*Problem description:* Repeat the records in full. No pictures belong in the copy.

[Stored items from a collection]
========

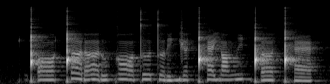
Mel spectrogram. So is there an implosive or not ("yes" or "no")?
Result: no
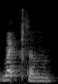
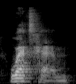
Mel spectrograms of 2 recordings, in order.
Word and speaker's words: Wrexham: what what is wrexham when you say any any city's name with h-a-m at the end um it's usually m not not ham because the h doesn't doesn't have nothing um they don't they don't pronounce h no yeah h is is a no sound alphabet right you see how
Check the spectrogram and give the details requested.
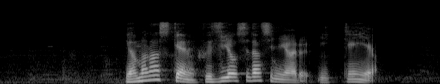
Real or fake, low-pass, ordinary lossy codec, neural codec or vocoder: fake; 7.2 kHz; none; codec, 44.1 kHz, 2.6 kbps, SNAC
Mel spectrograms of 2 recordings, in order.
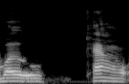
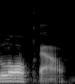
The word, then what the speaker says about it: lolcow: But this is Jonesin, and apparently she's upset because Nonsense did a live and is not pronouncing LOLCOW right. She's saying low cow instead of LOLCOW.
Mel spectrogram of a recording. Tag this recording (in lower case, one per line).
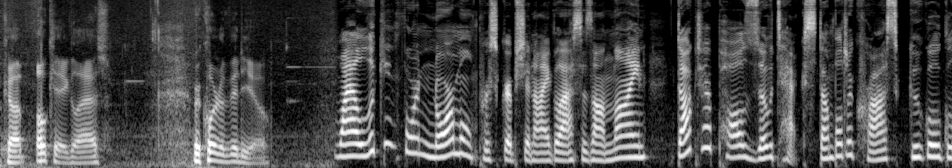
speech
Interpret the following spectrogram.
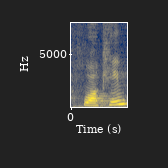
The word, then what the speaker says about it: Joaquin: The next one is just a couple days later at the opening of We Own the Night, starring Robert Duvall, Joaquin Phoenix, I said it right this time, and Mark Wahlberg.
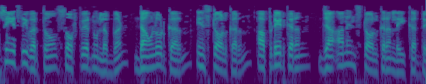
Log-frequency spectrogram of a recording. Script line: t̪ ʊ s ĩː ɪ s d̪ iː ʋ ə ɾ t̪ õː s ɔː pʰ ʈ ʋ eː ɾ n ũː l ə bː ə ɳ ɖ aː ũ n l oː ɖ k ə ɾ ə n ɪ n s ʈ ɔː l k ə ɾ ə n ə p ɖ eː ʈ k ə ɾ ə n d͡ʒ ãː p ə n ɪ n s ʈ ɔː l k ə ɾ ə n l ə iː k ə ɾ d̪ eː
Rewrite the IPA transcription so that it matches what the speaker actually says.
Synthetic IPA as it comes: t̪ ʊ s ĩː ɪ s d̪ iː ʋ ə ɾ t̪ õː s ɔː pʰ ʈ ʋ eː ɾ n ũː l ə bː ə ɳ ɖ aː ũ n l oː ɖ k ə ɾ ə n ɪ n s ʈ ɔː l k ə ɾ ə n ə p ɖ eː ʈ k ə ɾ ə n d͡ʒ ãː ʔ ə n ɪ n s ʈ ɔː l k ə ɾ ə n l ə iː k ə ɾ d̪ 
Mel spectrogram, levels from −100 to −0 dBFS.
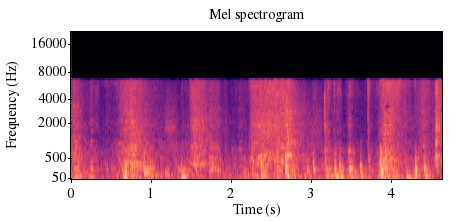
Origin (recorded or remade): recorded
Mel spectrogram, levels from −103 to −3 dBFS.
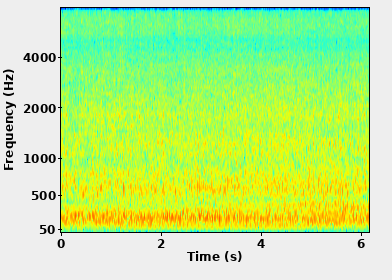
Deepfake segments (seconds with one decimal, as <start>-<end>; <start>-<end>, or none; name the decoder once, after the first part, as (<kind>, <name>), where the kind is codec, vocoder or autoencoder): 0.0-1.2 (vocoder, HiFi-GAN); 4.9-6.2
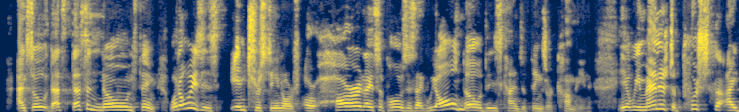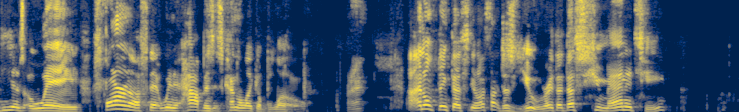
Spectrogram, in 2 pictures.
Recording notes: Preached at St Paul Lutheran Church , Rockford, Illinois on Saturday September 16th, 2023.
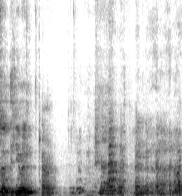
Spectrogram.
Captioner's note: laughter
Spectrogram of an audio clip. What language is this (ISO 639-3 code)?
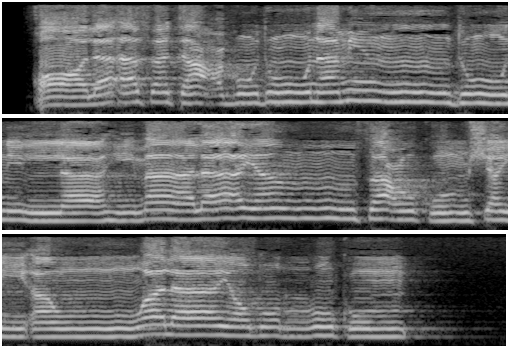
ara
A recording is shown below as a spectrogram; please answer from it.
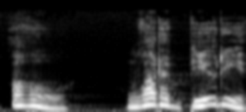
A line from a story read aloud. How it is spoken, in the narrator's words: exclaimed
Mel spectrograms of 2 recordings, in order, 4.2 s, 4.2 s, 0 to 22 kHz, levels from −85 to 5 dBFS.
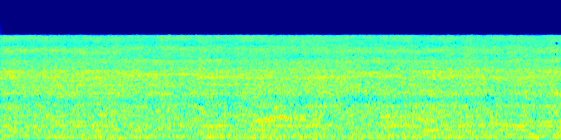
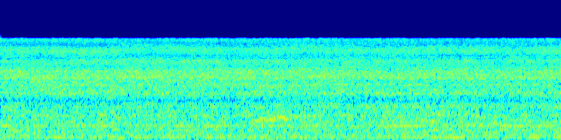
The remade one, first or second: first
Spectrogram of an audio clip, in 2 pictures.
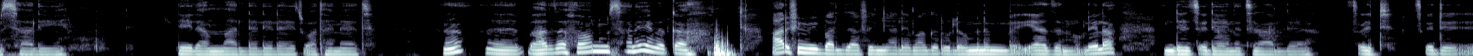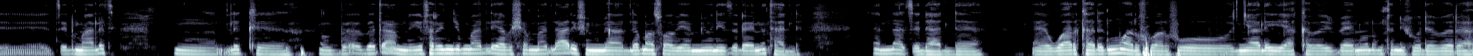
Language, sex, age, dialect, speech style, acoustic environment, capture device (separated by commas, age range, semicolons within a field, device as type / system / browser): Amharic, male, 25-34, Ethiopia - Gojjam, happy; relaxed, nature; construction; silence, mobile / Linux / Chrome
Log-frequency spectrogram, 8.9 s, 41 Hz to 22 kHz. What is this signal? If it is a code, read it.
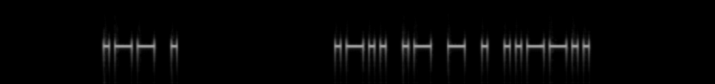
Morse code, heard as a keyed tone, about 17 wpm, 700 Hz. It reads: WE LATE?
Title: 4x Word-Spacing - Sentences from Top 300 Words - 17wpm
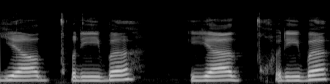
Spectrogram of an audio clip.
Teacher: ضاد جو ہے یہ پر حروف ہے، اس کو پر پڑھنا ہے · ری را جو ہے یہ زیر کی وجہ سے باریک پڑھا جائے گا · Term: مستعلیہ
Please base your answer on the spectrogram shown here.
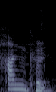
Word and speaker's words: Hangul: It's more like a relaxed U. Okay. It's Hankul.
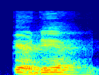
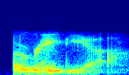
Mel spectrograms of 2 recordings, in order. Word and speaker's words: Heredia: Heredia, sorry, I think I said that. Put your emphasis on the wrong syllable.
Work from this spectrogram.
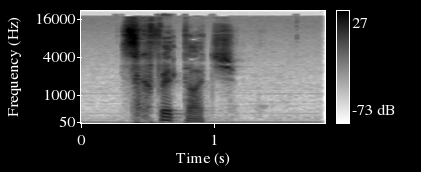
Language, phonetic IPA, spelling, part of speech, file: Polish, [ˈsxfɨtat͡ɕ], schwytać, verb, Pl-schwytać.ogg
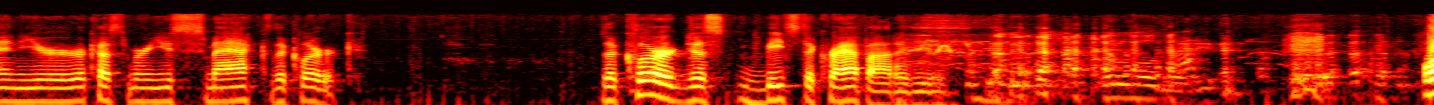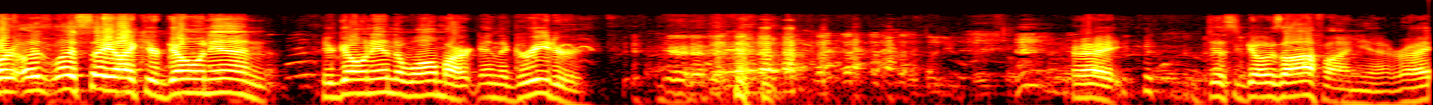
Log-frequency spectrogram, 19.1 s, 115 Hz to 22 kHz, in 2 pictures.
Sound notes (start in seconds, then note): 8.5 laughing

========

*Response to the exercise:*
Mel spectrogram. So is there an implosive or not ("yes" or "no")?
Result: no
Mel spectrograms of 2 recordings, in order.
Word and speaker's words: Wrexham: what what is wrexham when you say any any city's name with h-a-m at the end um it's usually m not not ham because the h doesn't doesn't have nothing um they don't they don't pronounce h no yeah h is is a no sound alphabet right you see how
Check the spectrogram and give the details requested.
Real or fake, low-pass, ordinary lossy codec, neural codec or vocoder: fake; 7.2 kHz; none; codec, 44.1 kHz, 2.6 kbps, SNAC
Mel spectrograms of 2 recordings, in order.
The word, then what the speaker says about it: lolcow: But this is Jonesin, and apparently she's upset because Nonsense did a live and is not pronouncing LOLCOW right. She's saying low cow instead of LOLCOW.
Mel spectrogram of a recording. Tag this recording (in lower case, one per line).
speech
Interpret the following spectrogram.
The word, then what the speaker says about it: Joaquin: The next one is just a couple days later at the opening of We Own the Night, starring Robert Duvall, Joaquin Phoenix, I said it right this time, and Mark Wahlberg.
Log-frequency spectrogram of a recording. Script line: t̪ ʊ s ĩː ɪ s d̪ iː ʋ ə ɾ t̪ õː s ɔː pʰ ʈ ʋ eː ɾ n ũː l ə bː ə ɳ ɖ aː ũ n l oː ɖ k ə ɾ ə n ɪ n s ʈ ɔː l k ə ɾ ə n ə p ɖ eː ʈ k ə ɾ ə n d͡ʒ ãː p ə n ɪ n s ʈ ɔː l k ə ɾ ə n l ə iː k ə ɾ d̪ eː
Rewrite the IPA transcription so that it matches what the speaker actually says.
Synthetic IPA as it comes: t̪ ʊ s ĩː ɪ s d̪ iː ʋ ə ɾ t̪ õː s ɔː pʰ ʈ ʋ eː ɾ n ũː l ə bː ə ɳ ɖ aː ũ n l oː ɖ k ə ɾ ə n ɪ n s ʈ ɔː l k ə ɾ ə n ə p ɖ eː ʈ k ə ɾ ə n d͡ʒ ãː ʔ ə n ɪ n s ʈ ɔː l k ə ɾ ə n l ə iː k ə ɾ d̪ 
Mel spectrogram, levels from −100 to −0 dBFS.
Origin (recorded or remade): recorded
Mel spectrogram, levels from −103 to −3 dBFS.
Deepfake segments (seconds with one decimal, as <start>-<end>; <start>-<end>, or none; name the decoder once, after the first part, as (<kind>, <name>), where the kind is codec, vocoder or autoencoder): 0.0-1.2 (vocoder, HiFi-GAN); 4.9-6.2
Spectrogram, in 2 pictures.
Recording notes: Preached at St Paul Lutheran Church , Rockford, Illinois on Saturday September 16th, 2023.
Spectrogram.
Captioner's note: laughter
Spectrogram of an audio clip. What language is this (ISO 639-3 code)?
ara
A recording is shown below as a spectrogram; please answer from it.
A line from a story read aloud. How it is spoken, in the narrator's words: exclaimed
Mel spectrograms of 2 recordings, in order, 4.2 s, 4.2 s, 0 to 22 kHz, levels from −85 to 5 dBFS.
The remade one, first or second: first
Spectrogram of an audio clip, in 2 pictures.
Language, sex, age, dialect, speech style, acoustic environment, capture device (separated by commas, age range, semicolons within a field, device as type / system / browser): Amharic, male, 25-34, Ethiopia - Gojjam, happy; relaxed, nature; construction; silence, mobile / Linux / Chrome
Log-frequency spectrogram, 8.9 s, 41 Hz to 22 kHz. What is this signal? If it is a code, read it.
Morse code, heard as a keyed tone, about 17 wpm, 700 Hz. It reads: WE LATE?
Title: 4x Word-Spacing - Sentences from Top 300 Words - 17wpm
Spectrogram of an audio clip.
Teacher: ضاد جو ہے یہ پر حروف ہے، اس کو پر پڑھنا ہے · ری را جو ہے یہ زیر کی وجہ سے باریک پڑھا جائے گا · Term: مستعلیہ
Please base your answer on the spectrogram shown here.
Word and speaker's words: Hangul: It's more like a relaxed U. Okay. It's Hankul.
Mel spectrograms of 2 recordings, in order. Word and speaker's words: Heredia: Heredia, sorry, I think I said that. Put your emphasis on the wrong syllable.
Work from this spectrogram.
Language, phonetic IPA, spelling, part of speech, file: Polish, [ˈsxfɨtat͡ɕ], schwytać, verb, Pl-schwytać.ogg
Log-frequency spectrogram, 19.1 s, 115 Hz to 22 kHz, in 2 pictures.
Sound notes (start in seconds, then note): 8.5 laughing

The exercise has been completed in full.